For Virdhawal and Sandeep, leaving Frankfurt when other international swimmers based there were heading for the London Games was quite an embarrassment. They are now determined to salvage their pride in the world-level competitions to come.

Coach Nihar Ameen at the K. C. Reddy Swim Centre in Bangalore. He is unhappy with the way in which FINA changed the qualifying norms for the London Olympics.-K. GOPINATHAN

“There is little point thinking about London 2012; nothing is going to get us back into the Olympics. We have moved on. We trained really hard for the Nationals. Sandeep is really doing well; I am doing okay and looking at the World Championship next year,” said Virdhawal.

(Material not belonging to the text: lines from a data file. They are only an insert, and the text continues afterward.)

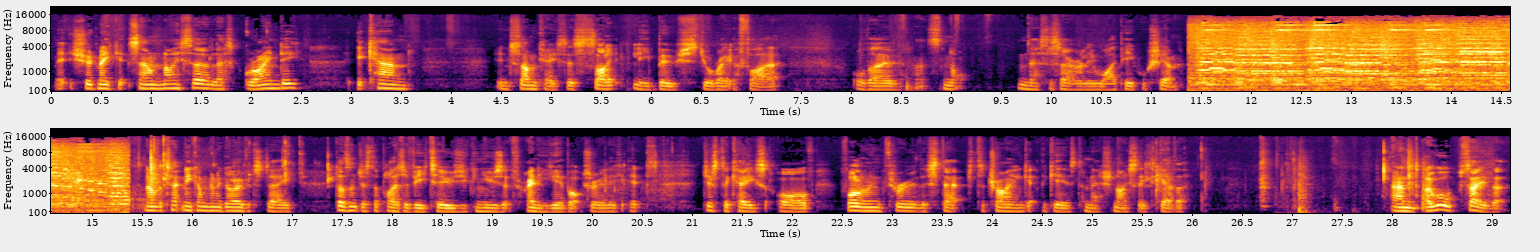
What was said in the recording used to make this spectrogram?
it should make it sound nicer, less grindy. It can, in some cases, slightly boost your rate of fire, although that's not necessarily why people shim. Now the technique I'm going to go over today doesn't just apply to V2s, you can use it for any gearbox really. It's just a case of following through the steps to try and get the gears to mesh nicely together. And I will say that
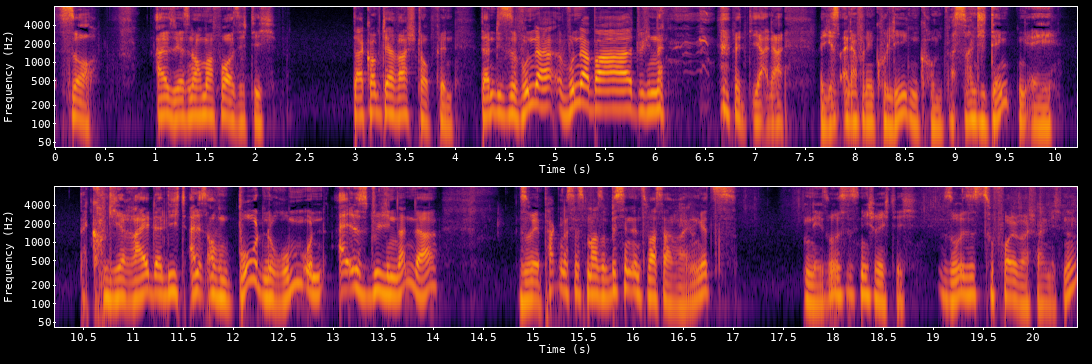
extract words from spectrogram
So. Also jetzt nochmal vorsichtig. Da kommt der Waschtopf hin. Dann diese wunder, wunderbar durcheinander... ja, na, wenn jetzt einer von den Kollegen kommt, was sollen die denken, ey? Da kommt hier rein, da liegt alles auf dem Boden rum und alles durcheinander. So, wir packen das jetzt mal so ein bisschen ins Wasser rein. Und jetzt Nee, so ist es nicht richtig. So ist es zu voll wahrscheinlich, ne?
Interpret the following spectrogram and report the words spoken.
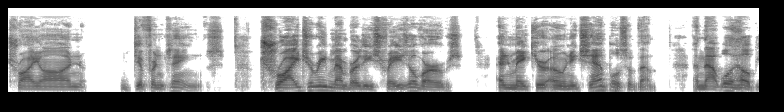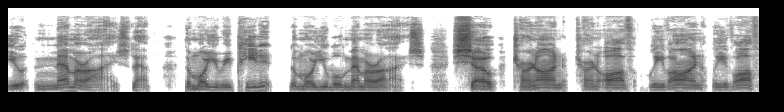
try on different things. Try to remember these phrasal verbs and make your own examples of them. And that will help you memorize them. The more you repeat it, the more you will memorize. So turn on, turn off, leave on, leave off,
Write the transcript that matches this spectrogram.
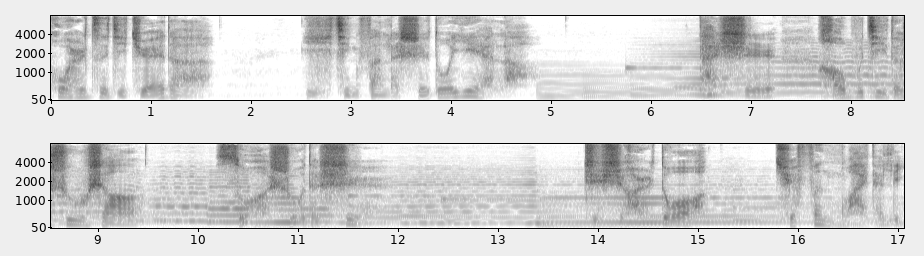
忽而自己觉得已经翻了十多页了，但是。毫不记得书上所说的事，只是耳朵却分外的灵，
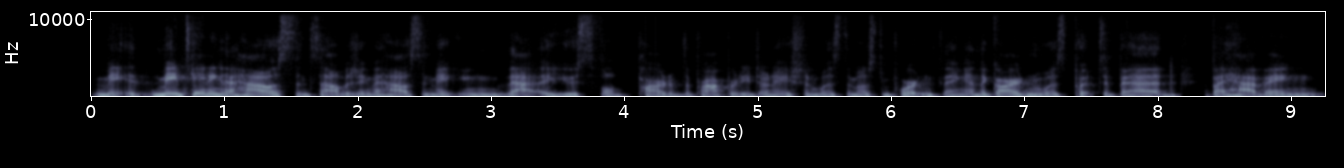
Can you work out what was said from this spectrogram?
ma- maintaining the house and salvaging the house and making that a useful part of the property donation was the most important thing. And the garden was put to bed by having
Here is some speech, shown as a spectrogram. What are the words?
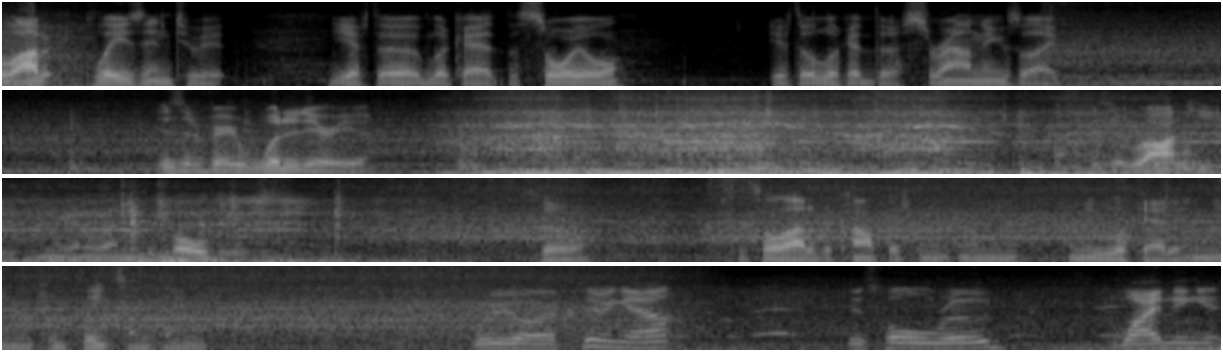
A lot plays into it. You have to look at the soil. You have to look at the surroundings. Like, is it a very wooded area? Is it rocky? Am I going to run into boulders? So it's a lot of accomplishment when you, when you look at it and you complete something. We are clearing out this whole road, widening it,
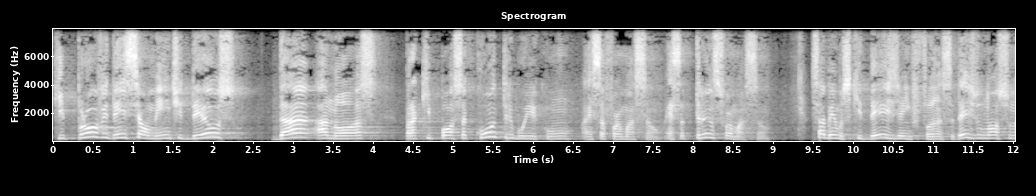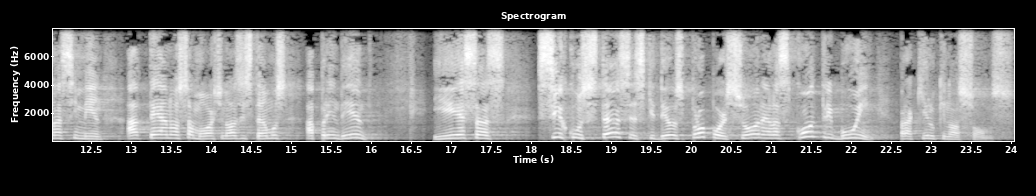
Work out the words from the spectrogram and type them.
que providencialmente Deus dá a nós para que possa contribuir com essa formação, essa transformação. Sabemos que desde a infância, desde o nosso nascimento até a nossa morte, nós estamos aprendendo. E essas circunstâncias que Deus proporciona, elas contribuem para aquilo que nós somos.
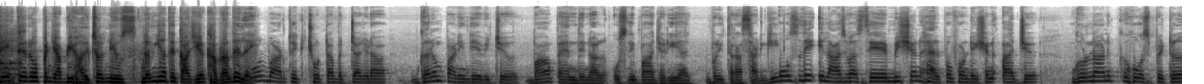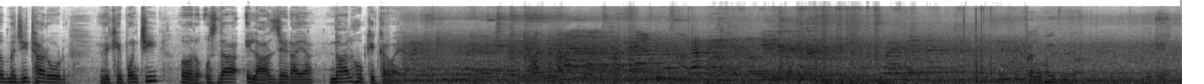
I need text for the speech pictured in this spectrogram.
ਦੇਖਦੇ ਰਹੋ ਪੰਜਾਬੀ ਹਲਚਲ ਨਿਊਜ਼, ਨਵੀਆਂ ਤੇ ਤਾਜ਼ੀਆਂ ਖਬਰਾਂ ਦੇ ਲਈ। ਵਾਰਡ ਤੋਂ ਇੱਕ ਛੋਟਾ ਬੱਚਾ ਜਿਹੜਾ ਗਰਮ ਪਾਣੀ ਦੇ ਵਿੱਚ ਬਾਹ ਪੈਣ ਦੇ ਨਾਲ ਉਸ ਦੀ ਬਾਹ ਜਿਹੜੀ ਆ ਬੁਰੀ ਤਰ੍ਹਾਂ ਸੜ ਗਈ। ਉਸ ਦੇ ਇਲਾਜ ਵਾਸਤੇ ਮਿਸ਼ਨ ਹੈਲਪ ਫਾਊਂਡੇਸ਼ਨ ਅੱਜ ਗੁਰੂ ਨਾਨਕ ਹਸਪੀਟਲ ਮਜੀਠਾ ਰੋਡ ਵਿਖੇ ਪਹੁੰਚੀ ਔਰ ਉਸ ਦਾ ਇਲਾਜ ਜਿਹੜਾ ਆ ਨਾਲ ਹੋ ਕੇ ਕਰਵਾਇਆ। ਠੀਕ ਆ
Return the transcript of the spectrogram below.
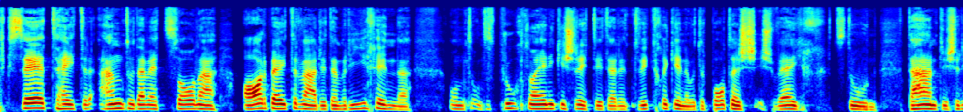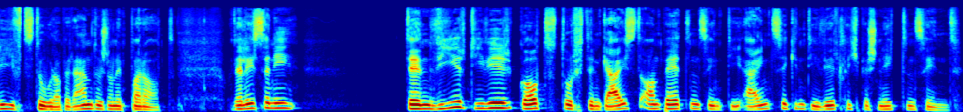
Er sieht, hey, der Endo der will so ein Arbeiter werden in diesem Reich. Und, und es braucht noch einige Schritte in dieser Entwicklung. Weil der Boden ist, ist weich zu tun, der Hand ist reif zu tun, aber der Endo ist noch nicht parat. Und dann lese ich, denn wir, die wir Gott durch den Geist anbeten, sind die Einzigen, die wirklich beschnitten sind.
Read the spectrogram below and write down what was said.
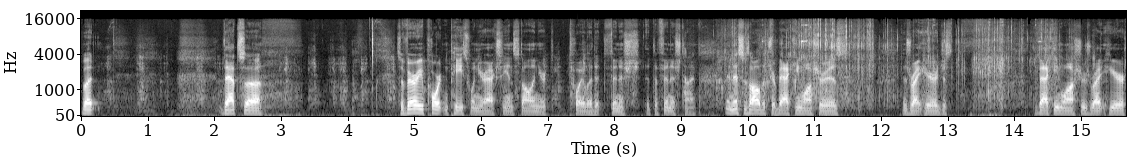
but that's a, it's a very important piece when you're actually installing your toilet at finish at the finish time. And this is all that your backing washer is, is right here. Just the backing washer's right here,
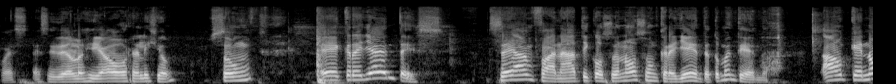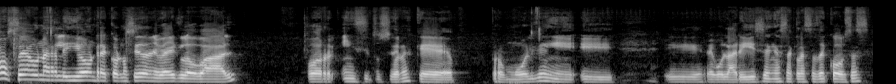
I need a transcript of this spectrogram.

Four years ago, at the Beijing Olympics, Virdhawal, at 16 years, was the youngest Indian qualifier and he competed in three freestyle events (50m, 100m and 200m).

The World Championship in Barcelona is the next major event for Virdhawal and Sandeep to perform and be counted among the world’s elite.

Virdhawal holds India’s best timings in three freestyle (50m, 100m and 200m) and two butterfly (50m and 100m) events and at one time was ranked world No. 42 in the FINA list.

“I like breaking my own National Championship records. Every time you enter the pool and clock your best time, it feels good,” said Sandeep, 23, a breaststroke specialist with National best timings in 50m, 100m and 200m.

Without government funding for preparatory camps and competitions, two of India’s best known international swimmers are on their own. “Mittal Champions Trust supported me for Beijing. Now my father funds my swimming costs,” said Virdhawal.

According to Sandeep, who is employed with the Indian Railways, using his salary to cover the expenses of staying in Bangalore for training under a personal coach was difficult.

“It is not that we get treated badly in India, but I would certainly like to see more people stepping forward to support us,” said Virdhawal, who has slid past 100 in world rankings.

“Our dip in FINA rankings is because we didn’t go for the Olympics. My last big international competition was in June or July, a long time ago. If you want to stay at that level, you need to keep racing at least every month or two, which hasn’t happened. Hopefully, we will get a lot more competitions next year,” he added.

Both Sandeep and Virdhawal are aware that only performances matter if they have to rub shoulders with the best in the World Championship in Barcelona next year. India’s best freestyle swimmer cracked the ‘B’ standard in 50m and 200m at the National Championship in Balewadi. Sandeep also proved himself worthy of a place in the World Championship by qualifying in 50m and 200m breaststroke during the Nationals.

The FINA qualifying criteria apply to each participating nation, but will the world body move the goalposts again by 2013 is a question that is uppermost in the Indian swimmers’ minds.